Last week, I was about to board a plan to San Francisco when I saw Adrienne Rich’s obituary on the front page of the New York Times.
It’s hard to describe Adrienne Rich’s impact on my life with grace and brevity. That’s because my relationship to her work mirrors my relationship to the literary establishment as a whole. I first heard of her when I was a junior in high school, young poet full of promise and bereft of friends after the class of 1989 graduated and scattered off to college. A precocious freshman named Deborah, with reddish hair and presumptuous mannerisms, was shocked to learn I hadn’t already read and loved her work. What Deborah didn’t know (and neither did I) was that I’d been raised on the literary canon, comprised then as it is now almost exclusively of men. Five years later I wrote my senior thesis at Vassar on her work and the arc of her life. Seventeen years later, Margalit Fox‘s obituary said it better than I ever could.
Reading Rich’s obituary in the Times last Thursday, I had two startling and humbling realizations: first, that Rich’s life paralleled and sometimes intersected with my own in odd and surprising ways; second, that she too was deeply troubled and even embittered by the literary establishment. From her New York Times obituary:

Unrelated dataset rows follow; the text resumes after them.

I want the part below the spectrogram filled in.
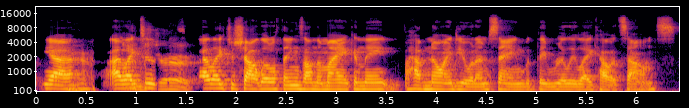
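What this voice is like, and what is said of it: New York accent. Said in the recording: “they really like my accent when I travel ... she really is from New York”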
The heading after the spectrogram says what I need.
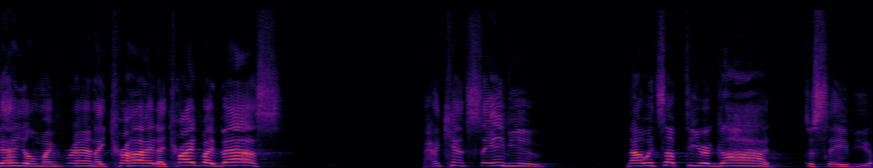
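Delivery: very loud, drawn-out, anguished pleading cry. Retelling the king's words to Daniel, the speaker acts out the king's anguish. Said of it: "you could just hear the anguish in his voice".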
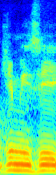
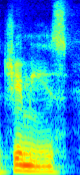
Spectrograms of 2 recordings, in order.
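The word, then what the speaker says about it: Jimmy'Z: uh saying you know we used to call it Jimmy Z because we didn't know better that it was Jimmy's um I've always heard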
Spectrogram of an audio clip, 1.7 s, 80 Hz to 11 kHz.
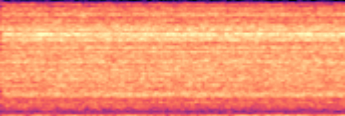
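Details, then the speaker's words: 2006 Ram 2500 with 5.9 Cummins, boost leak tester pressurizing the 4-inch turbo intake: loud steady high-pitched hiss of escaping air, a large boost leak; symptoms were poor fuel economy, higher EGTs, lost power. "we're going to listen for some hissing there's ten oh my something is no no way i should have seen that one [Music] that's a huge leak"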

For Ms. Rich, the getting of literary awards was itself a political act to be reckoned with. On sharing the National Book Award for poetry in 1974 (the other recipient that year was Allen Ginsberg), she declined to accept it on her own behalf. Instead, she appeared onstage with two of that year’s finalists, the poets Audre Lorde and Alice Walker; the three of them accepted the award on behalf of all women.
In 1997, in a widely reported act, Ms. Rich declined the National Medal of Arts, the United States government’s highest award bestowed upon artists. In a letter […] she expressed her dismay, amid the “increasingly brutal impact of racial and economic injustice,” that the government had chosen to honor “a few token artists while the people at large are so dishonored.”
Art, Ms. Rich added, “means nothing if it simply decorates the dinner table of power which holds it hostage.”
In addition to our avocations, the odd parallels between her life and my own have to do with geography and also with love. In college, folks used to refer to me and my girlfriend as Adrienne and Audre. Quick used to go to parties in Boston with Audre Lorde, Rich’s girlfriend. Both Rich and I traveled between the coasts. We both railed against facts of American society that most people seem to take for granted.
The biggest difference, of course, between Ms. Rich’s life and my own is that she succeeded in storming the walls of the literary establishment — the same walls that have rebuffed my own advances.
Five days after her death I stood on the beach in Santa Cruz, the town she died in at the age of 82. I wonder what weird twists of fate wove our lives in parallel to one another, never quite intersecting, and called us both to journey from the placid waters of Long Island Sound to the crashing waves of the Pacific. I never even dared to hope to meet her in person. But that doesn’t stop her from being my ancestress, the one who dove into the wreck before me, found some way to navigate the murky waters, and held up a light for me to follow.